Problem requirements
The lines to be extracted begin at the line containing "Spectrogram to text" and end at the last line of the data below; copy them exactly and leave out the pictures.

Records from a data collection
---------------
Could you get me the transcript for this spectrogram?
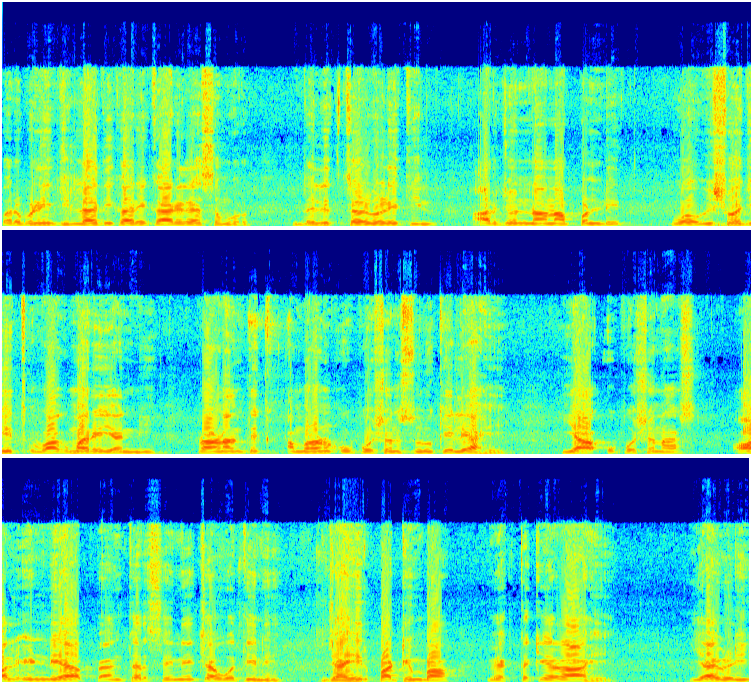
परभणी जिल्हाधिकारी कार्यालयासमोर दलित चळवळीतील अर्जुन नाना पंडित व विश्वजित वाघमारे यांनी प्राणांतिक आमरण उपोषण सुरू केले आहे. या उपोषणास ऑल इंडिया पॅन्थर सेनेच्या वतीने जाहीर पाठिंबा व्यक्त केला आहे. यावेळी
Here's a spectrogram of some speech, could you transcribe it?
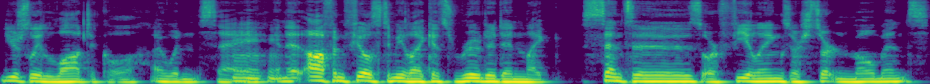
usually logical, I wouldn't say. Mhm. And it often feels to me like it's rooted in like senses or feelings or certain moments.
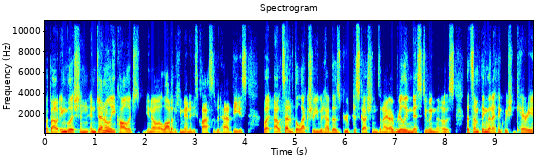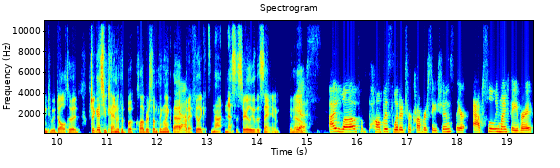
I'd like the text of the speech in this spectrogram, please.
about English and, and generally college, you know, a lot of the humanities classes would have these, but outside of the lecture, you would have those group discussions. And I, I really mm-hmm. miss doing those. That's something that I think we should carry into adulthood, which I guess you can with a book club or something like that, yeah. but I feel like it's not necessarily the same, you know? Yes. I love pompous literature conversations. They are absolutely my favorite.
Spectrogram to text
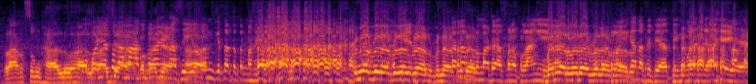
langsung halo-halo Pokoknya aja. selama aspalnya masih hitam, kita tetap masih jalan. benar, benar, benar, Gitu. benar, benar, Karena benar. belum ada aspal pelangi. Benar, kan? benar, Aspal benar, Pelangi benar. kan ada di hatimu aja. ya.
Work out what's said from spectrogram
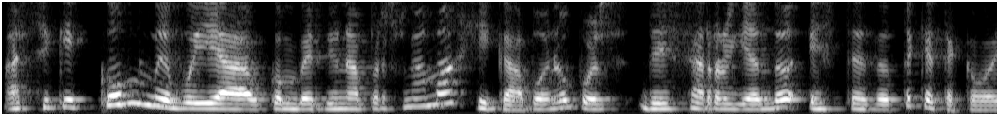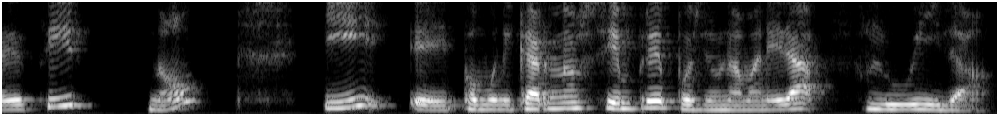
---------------
Response to the task
Spectrogram to text
langsung halo-halo Pokoknya aja. selama aspalnya masih hitam, kita tetap masih jalan. benar, benar, benar, Gitu. benar, benar, Karena benar. belum ada aspal pelangi. Benar, kan? benar, Aspal benar, Pelangi benar. kan ada di hatimu aja. ya.
Work out what's said from spectrogram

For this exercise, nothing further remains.